GIVEN ENTRIES »
- - -

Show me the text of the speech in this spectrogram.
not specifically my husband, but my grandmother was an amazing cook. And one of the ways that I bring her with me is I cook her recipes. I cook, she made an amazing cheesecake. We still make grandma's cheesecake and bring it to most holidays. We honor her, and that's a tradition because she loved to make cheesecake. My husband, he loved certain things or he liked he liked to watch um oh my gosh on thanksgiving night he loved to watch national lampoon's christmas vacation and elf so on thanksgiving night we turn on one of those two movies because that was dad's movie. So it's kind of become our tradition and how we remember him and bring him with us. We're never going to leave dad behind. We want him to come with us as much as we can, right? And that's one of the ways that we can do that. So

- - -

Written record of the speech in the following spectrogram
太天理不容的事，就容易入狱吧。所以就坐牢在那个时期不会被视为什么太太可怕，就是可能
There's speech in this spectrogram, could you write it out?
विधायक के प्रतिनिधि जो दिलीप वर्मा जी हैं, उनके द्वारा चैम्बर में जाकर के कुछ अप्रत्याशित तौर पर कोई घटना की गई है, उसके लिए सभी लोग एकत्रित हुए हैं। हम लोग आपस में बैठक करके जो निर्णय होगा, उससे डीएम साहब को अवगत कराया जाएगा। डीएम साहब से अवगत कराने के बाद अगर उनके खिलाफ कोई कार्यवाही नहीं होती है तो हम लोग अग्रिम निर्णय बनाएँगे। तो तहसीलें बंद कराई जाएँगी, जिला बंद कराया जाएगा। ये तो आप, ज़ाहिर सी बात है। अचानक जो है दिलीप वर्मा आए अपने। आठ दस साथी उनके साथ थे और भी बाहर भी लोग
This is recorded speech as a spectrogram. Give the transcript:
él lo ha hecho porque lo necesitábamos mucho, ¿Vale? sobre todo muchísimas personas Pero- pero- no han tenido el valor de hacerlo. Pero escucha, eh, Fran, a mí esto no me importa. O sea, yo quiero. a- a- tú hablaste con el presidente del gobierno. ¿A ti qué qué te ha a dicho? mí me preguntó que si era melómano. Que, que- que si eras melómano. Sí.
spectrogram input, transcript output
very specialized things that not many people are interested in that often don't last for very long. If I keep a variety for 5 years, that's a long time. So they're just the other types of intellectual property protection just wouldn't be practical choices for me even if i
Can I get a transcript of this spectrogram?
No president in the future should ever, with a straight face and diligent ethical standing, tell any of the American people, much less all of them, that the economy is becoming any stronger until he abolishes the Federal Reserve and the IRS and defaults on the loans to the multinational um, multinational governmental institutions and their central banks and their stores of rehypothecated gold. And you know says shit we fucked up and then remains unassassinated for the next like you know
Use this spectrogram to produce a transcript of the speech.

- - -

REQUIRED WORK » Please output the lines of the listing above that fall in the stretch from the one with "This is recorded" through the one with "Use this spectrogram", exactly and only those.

SOLUTION FOR THIS EXERCISE »
This is recorded speech as a spectrogram. Give the transcript:
él lo ha hecho porque lo necesitábamos mucho, ¿Vale? sobre todo muchísimas personas Pero- pero- no han tenido el valor de hacerlo. Pero escucha, eh, Fran, a mí esto no me importa. O sea, yo quiero. a- a- tú hablaste con el presidente del gobierno. ¿A ti qué qué te ha a dicho? mí me preguntó que si era melómano. Que, que- que si eras melómano. Sí.
spectrogram input, transcript output
very specialized things that not many people are interested in that often don't last for very long. If I keep a variety for 5 years, that's a long time. So they're just the other types of intellectual property protection just wouldn't be practical choices for me even if i
Can I get a transcript of this spectrogram?
No president in the future should ever, with a straight face and diligent ethical standing, tell any of the American people, much less all of them, that the economy is becoming any stronger until he abolishes the Federal Reserve and the IRS and defaults on the loans to the multinational um, multinational governmental institutions and their central banks and their stores of rehypothecated gold. And you know says shit we fucked up and then remains unassassinated for the next like you know
Use this spectrogram to produce a transcript of the speech.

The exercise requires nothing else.